A new program to battle truancy
Westside’s attendance-challenged stats similar to rest of District 11’s
Local officials gained another tool in the fight against secondary-school truancy with a recently implemented 4th Judicial District Attorney's Office program.
Aimed at helping education-avoiding students stay in school after receiving a court order to that effect, the low-cost program - funded by a $10 fee from each of the students being aided - essentially replaces a similar non-profit effort through City Police whose grant was discontinued a few months ago, according to Jerry O'Hare of the DA's Office.
The “School Counts” program, which started this month, is run by the DA's Juvenile Offender Services. “If we can do certain things with those kids, we've saved a lot of money and a lot of heartache,” O'Hare said. “That's what we're hoping to do.”
While supportive of any effort that keeps kids in school, Bob Carubia, District 11 attendance officer, pointed out that truancy is a problem that really affects a small sliver of the school population.
On the average, out of 30,000 students across the district, notice letters need to be out on fewer than 1,000 attendance-challenged students a year. These are students who have had four or more unexcused absences in a month or 10 in a year, Carubia said. That letter is enough to spark more than three-quarters of those receiving it to correct the problem. The remainder wind up appearing before a magistrate, who inevitably orders them to go back to school or face contempt charges.

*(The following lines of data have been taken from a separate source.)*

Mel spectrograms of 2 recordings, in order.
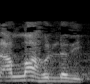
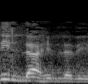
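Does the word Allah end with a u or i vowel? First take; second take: u; i. First: Allah ends with a u vowel after a pause. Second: Allah ends with an i vowel, linked on. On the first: The name starts a new sentence as its subject. "إذا قال صراط العزيز الحميد رفع قال الله الذي" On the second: The name stands in apposition to the preceding phrase. "وإذا وصل قال العزيز الحميد الله الذي له"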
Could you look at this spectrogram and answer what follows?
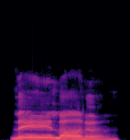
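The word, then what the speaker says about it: Leliana: I keep calling her Leilana. I keep getting the I and the L switched for some reason in my head. I'm getting confused and I'm like, am I saying it wrong? – No, you're saying it right.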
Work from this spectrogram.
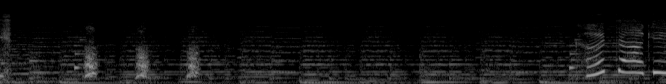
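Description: In Genshin Impact, a dog barks and yips in short bursts over a plucked, tinkling game melody, with some soft whimpering and a chiming flourish near the end.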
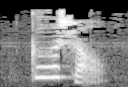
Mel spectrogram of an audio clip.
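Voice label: "歌手", Mandarin Chinese; chinese-flashcards; hsk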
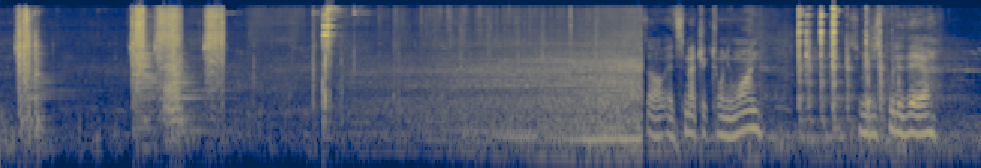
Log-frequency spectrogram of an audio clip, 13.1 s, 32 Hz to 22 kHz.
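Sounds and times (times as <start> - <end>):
metal tools clinking: 4.2 - 4.9, 10.6 - 12.0.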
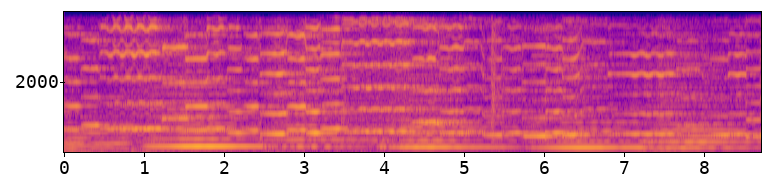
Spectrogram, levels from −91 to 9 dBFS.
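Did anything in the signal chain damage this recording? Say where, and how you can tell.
Yes, aliasing at the sample-rate conversion stage, unfiltered and consistent with a drop to 8 kHz, folds content above 4 kHz into metallic, unrelated tones, roughly 20 dB below the music throughout.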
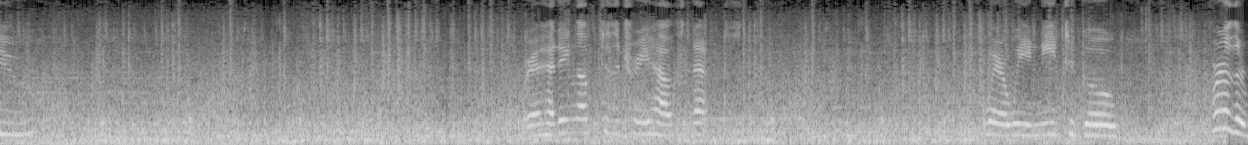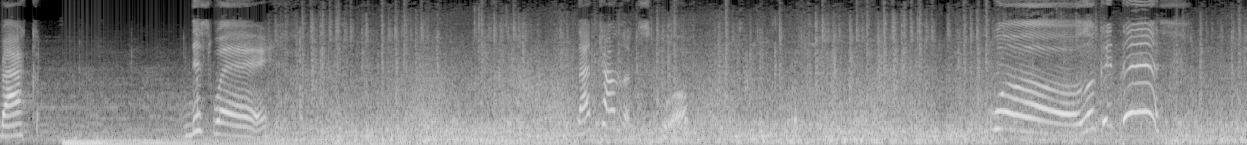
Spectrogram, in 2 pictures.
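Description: A minecart rattles steadily along rails.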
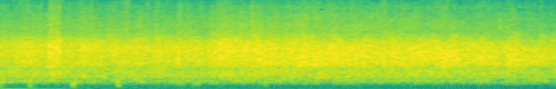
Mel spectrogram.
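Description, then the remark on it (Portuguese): A crowd applauds Jesus steadily, a dense wash of many hands clapping at once, sustained and fairly loud for several seconds with no voices standing out. “Meu Deus, realmente, aplauda Jesus por isso.”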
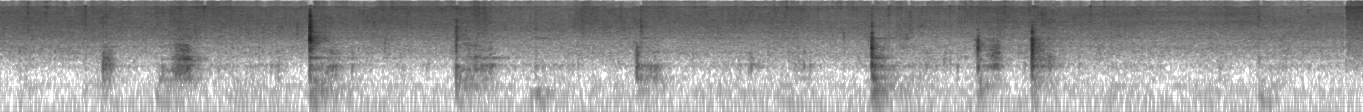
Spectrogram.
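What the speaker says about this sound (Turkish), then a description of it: "İçerisine doğradığımız soğanları ilave edip kavuralım." Quiet sizzling of onions frying in oil in a pan under intermittent scraping and stirring of a utensil, with irregular knocks against the cookware.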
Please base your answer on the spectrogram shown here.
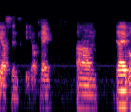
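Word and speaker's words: Owsinski: name is oh ausinsky and sorry I keep from this pronouncing your name all the time his name is osinski okay um I have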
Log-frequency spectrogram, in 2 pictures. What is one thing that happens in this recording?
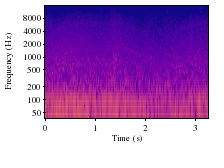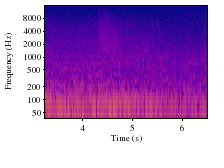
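A heavy vehicle engine rumbles low and steady nearby.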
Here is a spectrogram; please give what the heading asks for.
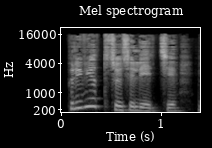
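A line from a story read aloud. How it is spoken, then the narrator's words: Cheerful greeting. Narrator (Russian): весело улыбнулся Патрик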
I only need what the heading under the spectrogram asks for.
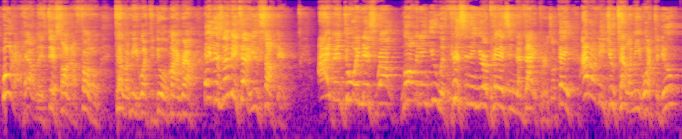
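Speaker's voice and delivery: loud, high, fast tirade with laughing edges; an old driver blasting a coworker over the two-way; furious old man rant. Retold or imitated. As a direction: tear into the young guy like a cranky veteran. Jerry rants over radio.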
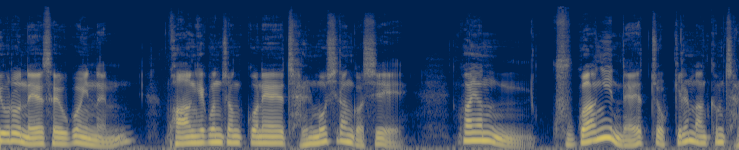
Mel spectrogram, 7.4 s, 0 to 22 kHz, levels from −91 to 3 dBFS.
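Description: No technical faults can be heard anywhere in the recording. Nothing in the speech calls for a timed note.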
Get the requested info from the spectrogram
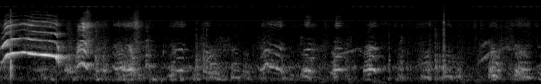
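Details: Collie puppies at two weeks old, newly open-eyed and toddling: one long, loud, high whine at the start, then a string of quieter chirping whimpers and squeaks from the litter at an uneven pace.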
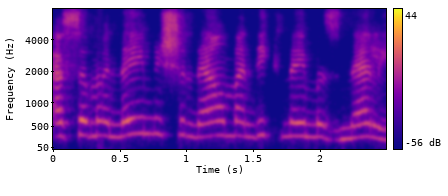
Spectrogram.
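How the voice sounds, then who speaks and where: A woman with a high voice speaks at a moderate tempo. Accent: Cape Town. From Cape Town, South Africa.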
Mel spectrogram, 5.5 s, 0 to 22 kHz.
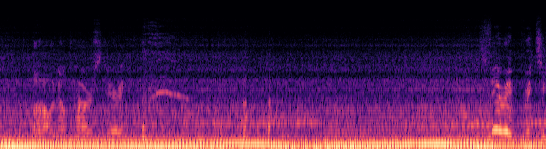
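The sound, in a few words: engine of a 1987 Mini Cooper running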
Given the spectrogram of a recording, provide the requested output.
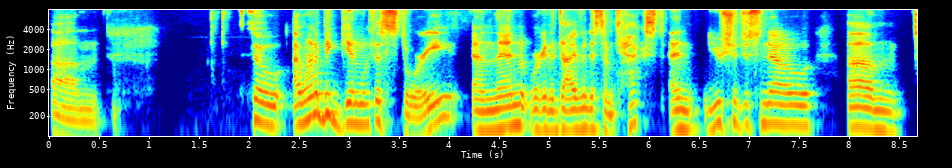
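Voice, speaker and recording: With a plain, everyday voice, a man speaks at a fairly slow pace, his fairly high pitch carried by lively intonation. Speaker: rabbi. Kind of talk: lecture.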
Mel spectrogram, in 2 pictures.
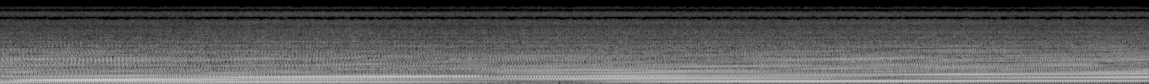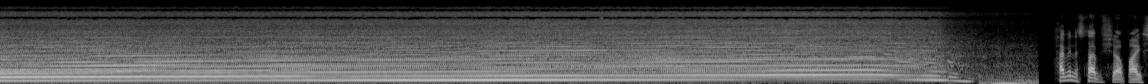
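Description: An engine roars loudly, its pitch climbing steadily as it revs higher, then winds down.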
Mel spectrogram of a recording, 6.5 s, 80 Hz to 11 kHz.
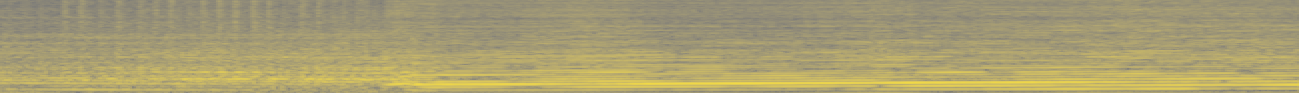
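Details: Herkules Prior K50 moped, 50S 5-speed two-stroke at original displacement, 17 carburettor, original-look resonance exhaust, full throttle on the dyno reaching 7.6 hp (stock 4.5): the buzz climbs smoothly with no stutter, a healthy, well-tuned pull.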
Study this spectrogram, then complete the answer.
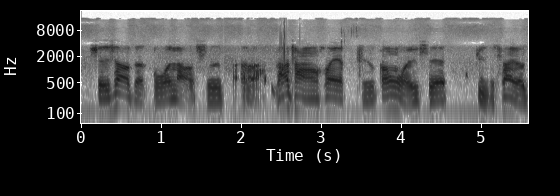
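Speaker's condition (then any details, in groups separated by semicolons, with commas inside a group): Congenital muscular dystrophy; present from birth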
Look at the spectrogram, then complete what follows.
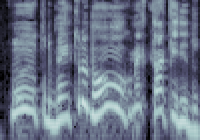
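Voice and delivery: high, syrupy customer-service greeting; sugary clerk. Retold or imitated. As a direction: play the overly sweet receptionist. Mimicking the sweet consulate clerk.

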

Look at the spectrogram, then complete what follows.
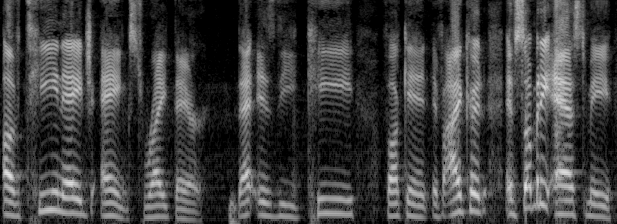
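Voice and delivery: ordinary delivery

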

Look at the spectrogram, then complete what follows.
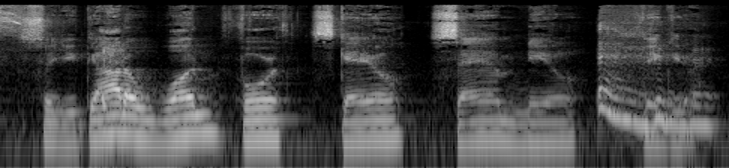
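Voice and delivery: slow, low wrestling promo drawl; Scott Hall. Pretend. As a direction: cut a lazy heel promo, slow and low. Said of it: "That's such a bad Scott Hall impression".

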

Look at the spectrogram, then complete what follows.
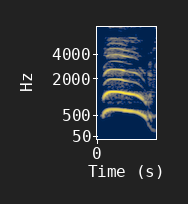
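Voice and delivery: loud, high celebratory woo; cheering whoop. Real, not acted. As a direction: let out a big high whoop for the new supporter. Cheering a new patron.

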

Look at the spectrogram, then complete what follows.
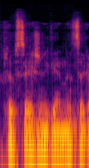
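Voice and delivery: ordinary talk

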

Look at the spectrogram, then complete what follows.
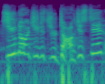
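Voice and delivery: high, mock-outraged scolding; scolding scream. Retelling a lady scolding a dog owner, mock scream. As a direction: imitate an angry stranger telling someone off. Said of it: "screaming at me".

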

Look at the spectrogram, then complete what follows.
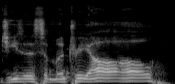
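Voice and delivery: slow, stretched Montreal; drawn-out title echo. Pretend. Co-host echoes the movie title, slow and drawn out. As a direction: draw out the last word of "Jesus of Montreal".

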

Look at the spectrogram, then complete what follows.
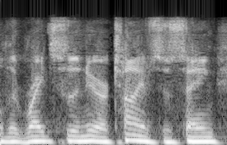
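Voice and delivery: normal talking voice

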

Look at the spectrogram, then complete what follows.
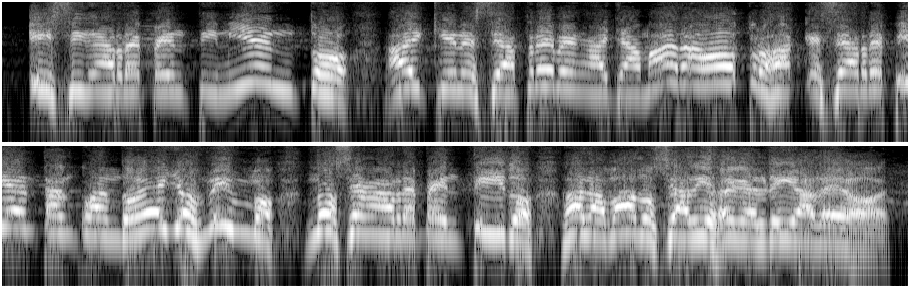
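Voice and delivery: driving, repetitive pulpit cadence; preaching at full force. Real, not acted. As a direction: hammer each phrase to the congregation. Predica a plena fuerza. (prédica enérgica a plena voz)

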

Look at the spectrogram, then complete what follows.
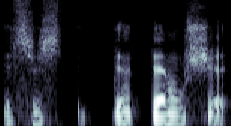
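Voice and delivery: ordinary delivery

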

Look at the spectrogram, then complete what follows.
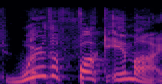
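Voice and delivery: high, slow mock bewilderment; bewildered. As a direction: stretch it out in comic disbelief. Bewildered reaction on day two.

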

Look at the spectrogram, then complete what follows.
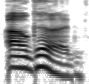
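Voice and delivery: dry, unimpressed delivery; deadpan. A narrator's reading. Kit reacting to being sealed in, deadpan. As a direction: say it with understated resignation. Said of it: "Kit deadpanned".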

The numbers are similar on the Westside. For example, in 2006-07, there were 837 referrals district-wide, with 231 of those making it to court. On the Westside in that time frame, the corresponding statistics were 81 and 18. Other similarities are in gender (about the same number of boy and girl offenders), and how the numbers increase through different school levels (few in elementary, more in middle school, most in high school). On the Westside, 55 of the 81 were high school, 21 middle school and 5 elementary. And of the 18 going to court, 1 was elementary, 2 middle school and 15 high school.
The students who've gotten court orders are the ones that School Counts seeks to help. According to O'Hare, the program creates a contract with those students to help them get squared away with school, and maybe even enjoy it. A key aspect is finding tutoring for them at their school (from teachers and/or other students), because truants “often are behind academically and are embarrassed, so they act out to cover that up,” he said.
Another goal is to help former truants connect with a “positive adult” within the school, so they don't feel so isolated. Community service hours are also required. “They can pick a non-profit, or we can trade those hours for tutoring,” O'Hare said.
A pragmatic reason for School Counts is to keep teens out of the Spring Creek juvenile facility, he noted. The idea is that Spring Creek is intended for truly criminal youths, whereas truancy can often be a result of a bad home, or even parents who don't get their kids to school. (In such cases, the parents themselves may wind up in front of the judge.)
Unfortunately, even court doesn't always get the job done. Carubia estimated that about 50 students a year (whether because of themselves or their family situation) do not abide by the court order, which puts them in contempt and potentially at Spring Creek. This is the kind of number School Counts is intended to lower.
Westside Pioneer article